These are all reasons why the Maple Leafs need to improve their defence on the right side before they compete for the Stanley Cup. They have the goaltending and the offensive firepower to compete, but there are some pretty potent offences to contain in the Eastern Conference before reaching the Stanley Cup Final.
Toronto Needs Tanev
Or, you know, at least someone of Tanev’s calibre. However, there aren’t many right-shot defencemen who are better than Tanev when it comes to defending.
Over the past three years, Tanev’s 51.33 Corsi-against per 60 is 31st of 288 defencemen to play more than 500 minutes. That number is even more impressive when you consider that Tanev does this while taking on top pairings every night. He also does this while playing on a defensively disastrous team in Vancouver.
There are a lot of guys above Tanev on that list who play sheltered minutes. Guys like John Michael-Liles and Mike Weber certainly aren’t going up against Anze Kopitar or Connor McDavid throughout the season. Tanev hangs around guys like Drew Doughty and Brett Pesce when it comes to shutting down top players.
The only Maple Leafs defenceman to come close to Tanev on that list is Travis Dermott, from his short body of work with Toronto this season.
Do Risks With Tanev Outweigh the Positives?
For more than a year now, a Tanev-to-Toronto deal has been rumoured. James Mirtle told TSN 1040 that the Maple Leafs like Tanev, but the asking price is reportedly too high.
While it makes sense to put a high value on Tanev, has Jim Benning perhaps missed his best opportunity to move the Toronto native?
As steady as Tanev has been on the ice, he’s getting close to Sami Salo’s level of injuries. The most games he’s ever played in a season was 70, back in 2014-15 when the Canucks last made the playoffs. Over the past two seasons, Tanev has missed 69 games due to injury.
While his luck this year was freakishly bad, he’s becoming a player you assume won’t surpass that 70-game total. He’s a fearless player who takes a beating in the corner, and one that also isn’t afraid to block shots. Fans of Toronto should know that all too well, as Tanev’s teeth spilled all over the ice after a Mitch Marner deflection caught him square in the mouth in January.
If Tanev even received moderate luck when it comes to injuries, he should be relied upon to hit 60 games in a season. However, what the Leafs should really care about will be whether or not he can play in the playoffs.
The best thing for the Maple Leafs to do, if they were to trade for Tanev, would be to limit his minutes during the regular season. If you’re worried about injuries, you should be saving Tanev until the games really matter.

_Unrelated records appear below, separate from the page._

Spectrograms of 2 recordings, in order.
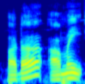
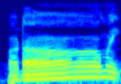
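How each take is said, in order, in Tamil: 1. சொல் இரண்டு தனிப் பகுதிகளாகப் பிரிந்து ஒலிக்கப்படுகிறது. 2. சொல் ஒன்றாக இணைந்த ஒரே அலகாக ஒலிக்கப்படுகிறது. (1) "அப்படி படிக்கக்கூடாது" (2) "அப்படி படிக்கணும்"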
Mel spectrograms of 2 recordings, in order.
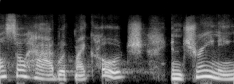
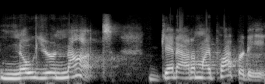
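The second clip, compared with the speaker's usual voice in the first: put-on loud, raised tone; 2 semitones higher than usual. Telling fans about a man forcing his way in, retelling a raised voice. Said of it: "raise my voice".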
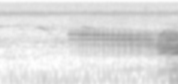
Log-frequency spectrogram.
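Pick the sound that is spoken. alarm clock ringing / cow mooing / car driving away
cow mooing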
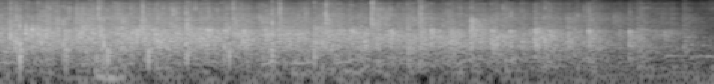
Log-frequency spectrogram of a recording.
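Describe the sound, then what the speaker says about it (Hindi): A hall audience applauds to welcome a city mayor at a public gathering, loud dense clapping that holds steady and then gradually tapers off toward the end. "एक बार जोरदार तालियों से उनका स्वागत है"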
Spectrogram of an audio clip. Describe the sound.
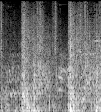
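Gunfire crackles in a western video game town, with a few sharp shots cutting through a dense, steady wash of noise.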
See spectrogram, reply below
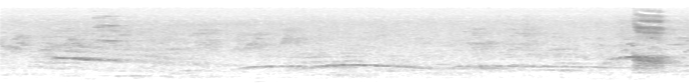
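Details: Tataupa tinamou (Crypturellus tataupa) in a zoo calling: a shorter higher whistle, then a long, mellow whistle that swells slightly and sags, over a steady hiss.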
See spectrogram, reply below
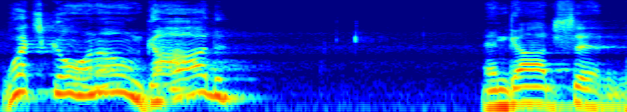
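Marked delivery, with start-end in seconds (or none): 0.0-1.5 pleading in frustration, pitch climbing; aggravated. Retold or imitated. Frustrated man crying out to God over his wrecked car, exasperated. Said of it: "he was really aggravated".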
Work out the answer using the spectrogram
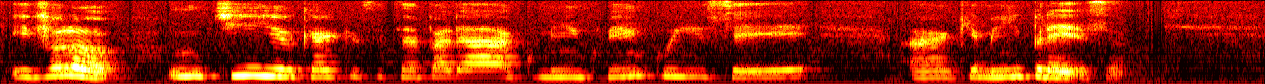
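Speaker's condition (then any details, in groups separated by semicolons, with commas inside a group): Down syndrome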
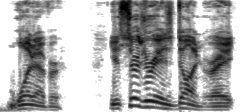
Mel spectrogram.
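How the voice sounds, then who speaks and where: A man voicing a bullying middle-aged company president in a manga dub, with a gruff, contemptuous manner and a lower, rougher voice than his own. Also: sing-song, moderate pace, no echo, studio quality, faint music behind. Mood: scornful.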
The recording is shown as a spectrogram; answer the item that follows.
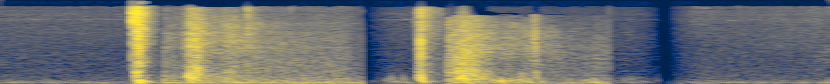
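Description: Homemade alcohol-fuelled pistol made from pipe fittings firing twice, about a second and a half apart. Each shot is a sharp crack followed closely by a second crack and a short noisy tail that cuts off abruptly.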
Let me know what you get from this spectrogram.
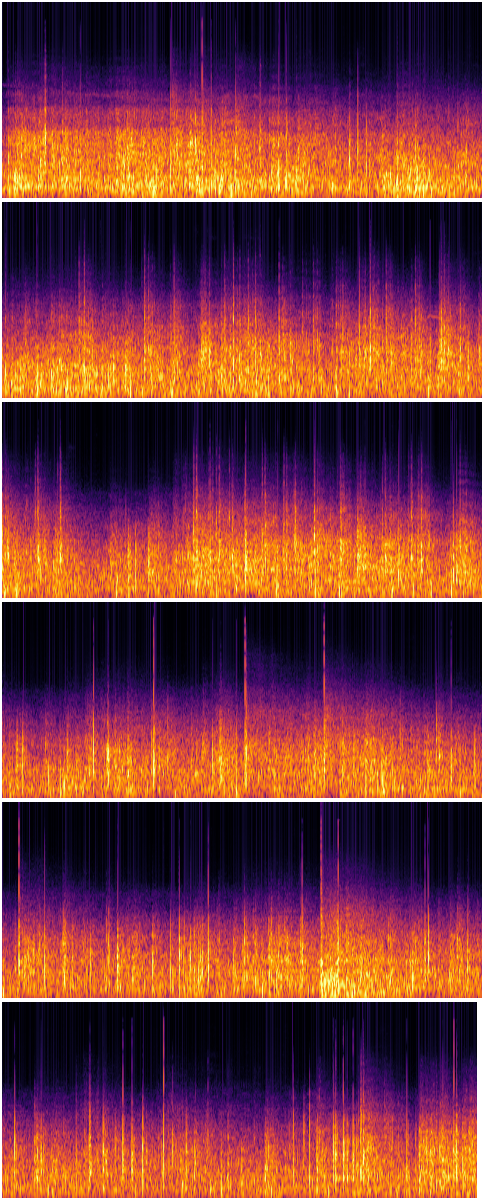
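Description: Fireworks display: a continuous wash of many shells bursting, with frequent sharp cracks throughout and one louder bang about two-thirds of the way through.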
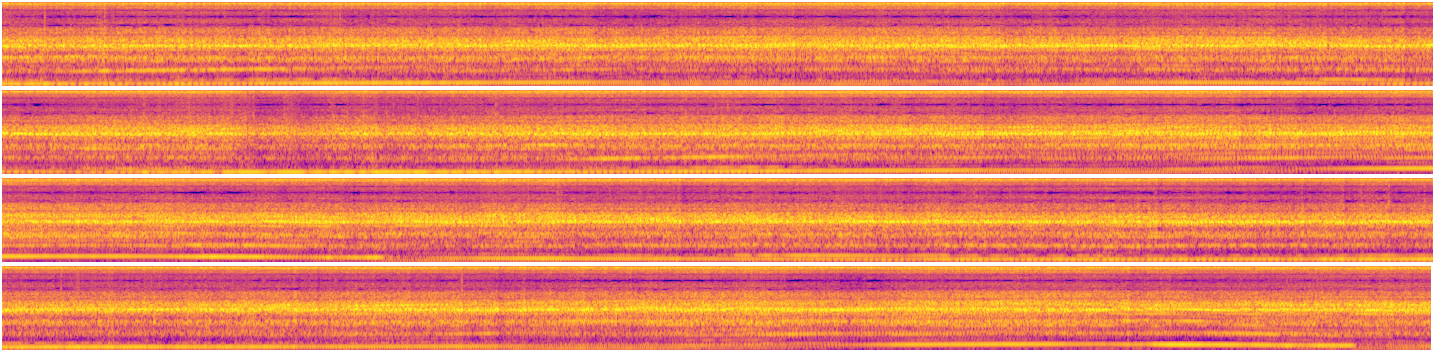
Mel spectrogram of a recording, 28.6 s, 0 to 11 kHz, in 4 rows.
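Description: BMW S1000RR's inline-four engine heard from the rider's seat at track speed, its pitch climbing on the throttle and falling away again in long sweeps, twice peaking high. A steady rush of wind runs underneath.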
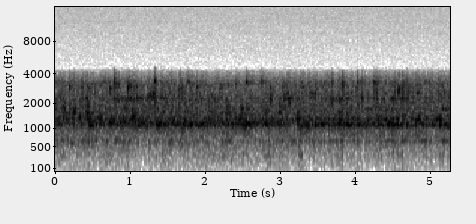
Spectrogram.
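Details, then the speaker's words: Cat water fountain pump running normally: soft even whirring hum with gentle water trickle, no rattle or surging. "et à gauche donc cette tribune que vous entendez c'est la pompe à eau"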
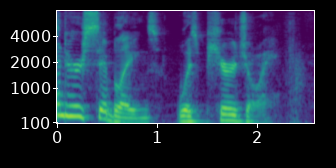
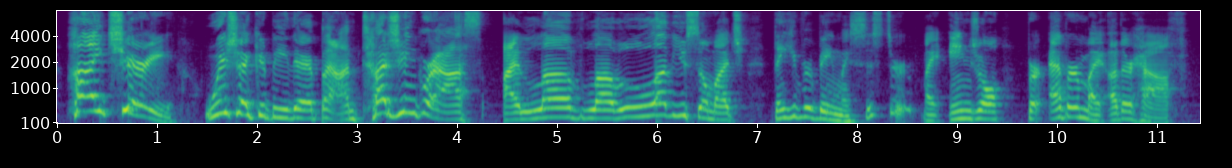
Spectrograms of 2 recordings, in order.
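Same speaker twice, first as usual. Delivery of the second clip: gushing excitement; 6 semitones higher than usual. Acted. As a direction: pour out love at a high pitch. Reads gushing message from a sibling.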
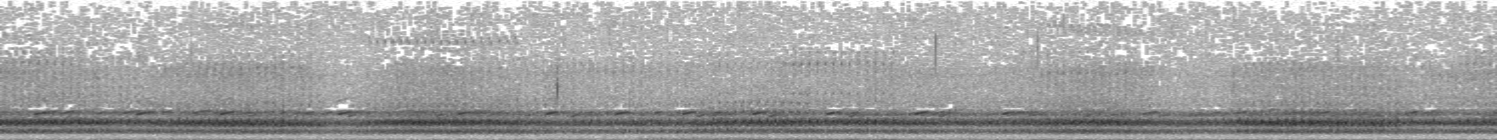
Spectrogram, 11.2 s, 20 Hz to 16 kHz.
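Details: Gray treefrog (Hyla versicolor) chorus in May 2010, just before a thunderstorm hit: dense overlapping pulsed trills forming a steady continuous wall of sound, with high peeping Spring Peepers in the background and low rumble underneath.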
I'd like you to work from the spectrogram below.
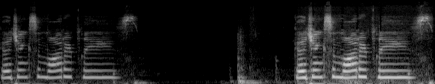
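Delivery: calm, gentle, soft, soothing coaxing tone. Recording a soundboard clip on a countdown: soothing voice. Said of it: "Why is that soothing?".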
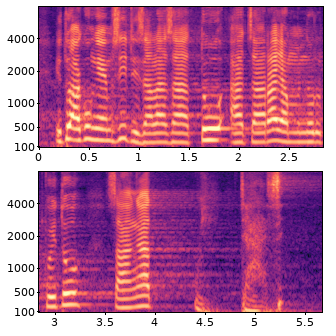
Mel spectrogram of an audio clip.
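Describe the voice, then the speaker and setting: Music plays behind a man with a high pitch and an animated tone. He speaks at a fairly quick pace with ordinary pitch variation. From East Java, Malang. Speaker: comedian and MC. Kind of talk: casual chat.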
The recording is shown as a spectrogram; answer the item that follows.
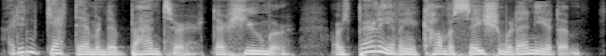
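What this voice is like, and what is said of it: Put-on Irish accent. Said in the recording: “Sorry about the accent again... That wasn't bad... probably the number one we've had so far... I don't know if it's Cork, though”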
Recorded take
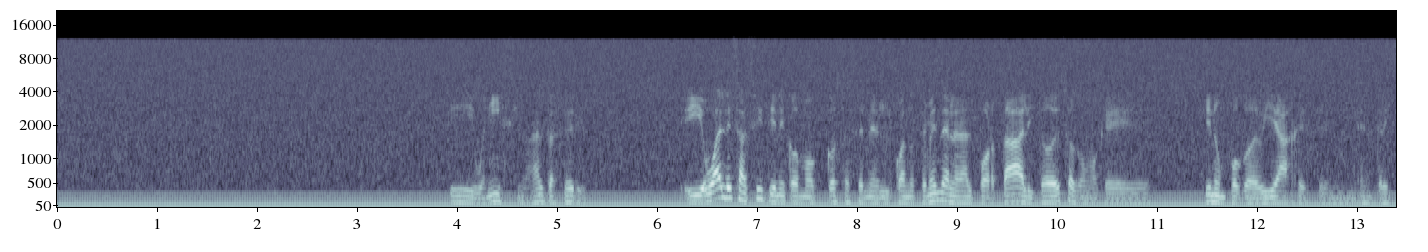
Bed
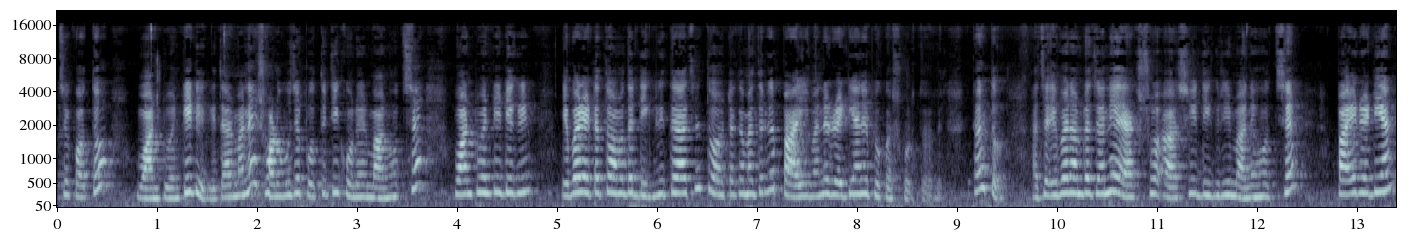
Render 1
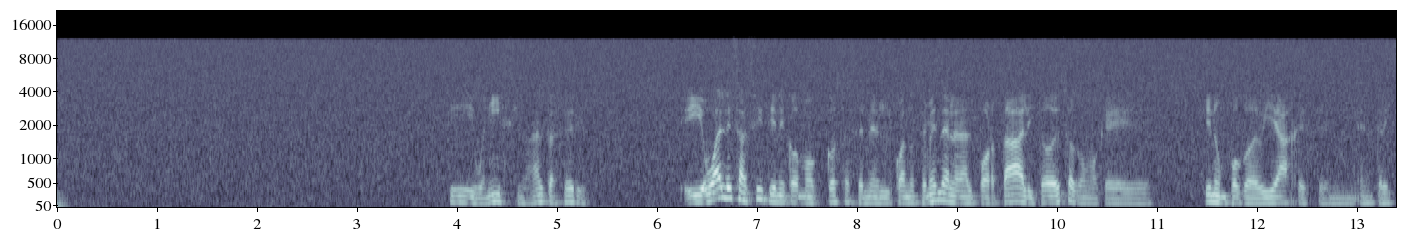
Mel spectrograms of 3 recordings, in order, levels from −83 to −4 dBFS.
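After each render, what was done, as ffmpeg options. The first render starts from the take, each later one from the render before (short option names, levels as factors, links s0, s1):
-af "bandreject=f=60:t=h:w=6,bandreject=f=120:t=h:w=6,bandreject=f=180:t=h:w=6,bandreject=f=240:t=h:w=6,bandreject=f=300:t=h:w=6"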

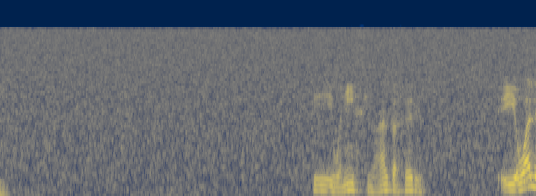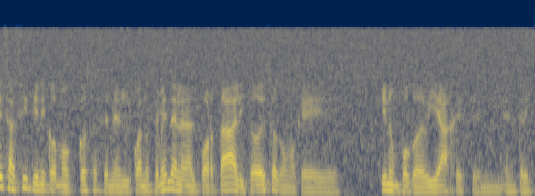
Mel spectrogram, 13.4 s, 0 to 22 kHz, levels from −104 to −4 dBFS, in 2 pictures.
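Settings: -af "afftdn=nr=15:nf=-34"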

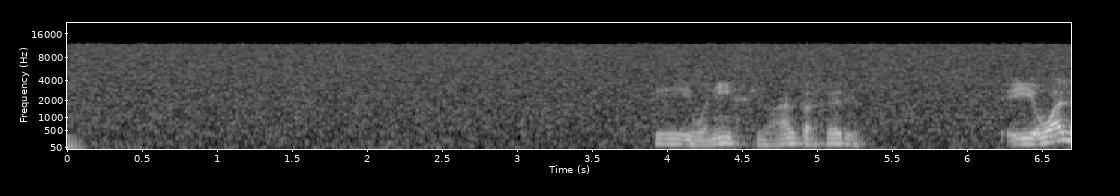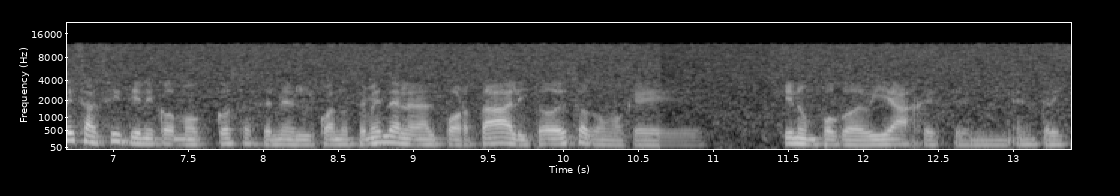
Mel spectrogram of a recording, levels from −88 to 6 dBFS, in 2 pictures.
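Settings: -filter_complex "[0:a]asettb=1/sr,asplit=3[s0][s1][s2];[s0]atrim=end=10.644[s3];[s1]atrim=start=10.64:end=11.39,asetpts=PTS-STARTPTS,afade=t=in:d=0.004:c=qsin,afade=t=out:st=0.746:d=0.004:c=qsin,acrossover=split=230|1000[s4][s5][s6];[s4]acompressor=threshold=0.00398:ratio=4[s7];[s5]acompressor=threshold=0.0126:ratio=4[s8];[s6]acompressor=threshold=0.01:ratio=4[s9];[s7][s8][s9]amix=inputs=3:normalize=0[s10];[s2]atrim=start=11.386[s11];[s3][s10]acrossfade=d=0.004:c1=hsin:c2=qsin[s12];[s12][s11]acrossfade=d=0.004:c1=qsin:c2=hsin"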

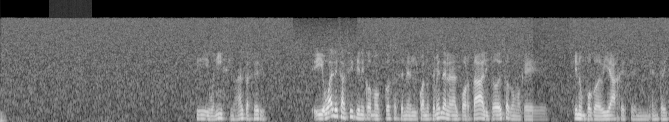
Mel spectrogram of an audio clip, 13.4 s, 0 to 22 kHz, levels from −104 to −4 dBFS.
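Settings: -filter_complex "[0:a]asettb=1/sr,asplit=3[s0][s1][s2];[s0]atrim=end=0.974[s3];[s1]atrim=start=0.97:end=1.83,asetpts=PTS-STARTPTS,afade=t=in:d=0.004:c=qsin,afade=t=out:st=0.856:d=0.004:c=qsin,acrusher=bits=5:mode=log:mix=0:aa=0.000001[s4];[s2]atrim=start=1.826[s5];[s3][s4]acrossfade=d=0.004:c1=hsin:c2=qsin[s6];[s6][s5]acrossfade=d=0.004:c1=qsin:c2=hsin,asettb=1/sr,asplit=3[s7][s8][s9];[s7]atrim=end=5.854[s10];[s8]atrim=start=5.85:end=7.14,asetpts=PTS-STARTPTS,afade=t=in:d=0.004:c=qsin,afade=t=out:st=1.286:d=0.004:c=qsin,lowpass=6500[s11];[s9]atrim=start=7.136[s12];[s10][s11]acrossfade=d=0.004:c1=hsin:c2=qsin[s13];[s13][s12]acrossfade=d=0.004:c1=qsin:c2=hsin"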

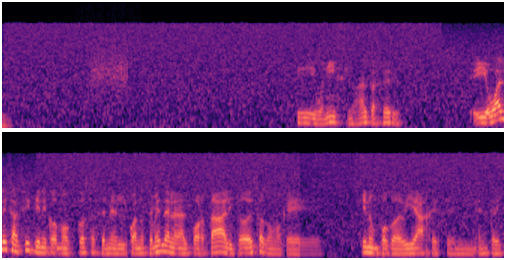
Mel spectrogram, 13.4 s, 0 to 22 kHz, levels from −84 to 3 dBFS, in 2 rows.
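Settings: -filter_complex "[0:a]asettb=1/sr,asplit=3[s0][s1][s2];[s0]atrim=end=1.174[s3];[s1]atrim=start=1.17:end=1.67,asetpts=PTS-STARTPTS,afade=t=in:d=0.004:c=qsin,afade=t=out:st=0.496:d=0.004:c=qsin,equalizer=f=2600:w=1.3:g=11[s4];[s2]atrim=start=1.666[s5];[s3][s4]acrossfade=d=0.004:c1=hsin:c2=qsin[s6];[s6][s5]acrossfade=d=0.004:c1=qsin:c2=hsin"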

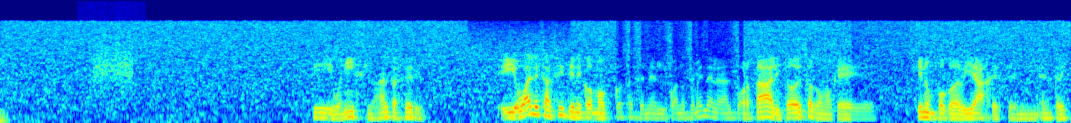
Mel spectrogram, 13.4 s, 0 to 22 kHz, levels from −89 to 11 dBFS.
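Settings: -filter_complex "[0:a]asplit=3[s0][s1][s2];[s0]afade=t=out:st=7.65:d=0.02[s3];[s1]acompressor=threshold=0.0316:ratio=6:attack=3.2:release=140:knee=1:detection=peak,afade=t=in:st=7.65:d=0.02,afade=t=out:st=9.29:d=0.02[s4];[s2]afade=t=in:st=9.29:d=0.02[s5];[s3][s4][s5]amix=inputs=3:normalize=0"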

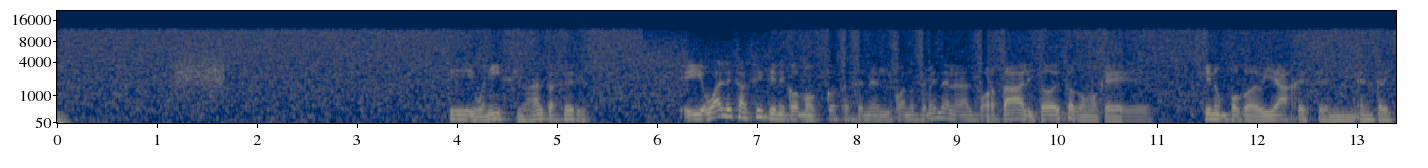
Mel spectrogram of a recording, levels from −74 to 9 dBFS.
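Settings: -af "acompressor=threshold=0.0501:ratio=3"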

Tanev doesn’t need to play 23-24 minutes per night in the regular season. With health being a concern, the Maple Leafs could lower his risk of injury by spreading out minutes during the regular season before loading him up come playoff time. It would be a strategic way to save Tanev for when winning matters most.
Trading for Tanev should also give Rielly a huge boost on Toronto’s top pairing. Hainsey has served as a mediocre stopgap, but a healthy Tanev should allow Rielly to excel with his speed-driven game. The two provided solid defence for Team Canada last year at the World Hockey Championships, and there’s little reason to doubt that they would be a successful pairing for the Maple Leafs.
The asking price for Tanev might have been originally been too high, but do the Maple Leafs get desperate this offseason if they continue to leak goals against the Bruins?
KPU Journalism Graduate. Trevor has been writing for The Hockey Writers since October 2014. He has contributed articles related to the Ottawa Senators, Vancouver Canucks, and other issues/stories regarding the game of hockey. Trevor currently lives in White Rock, B.C.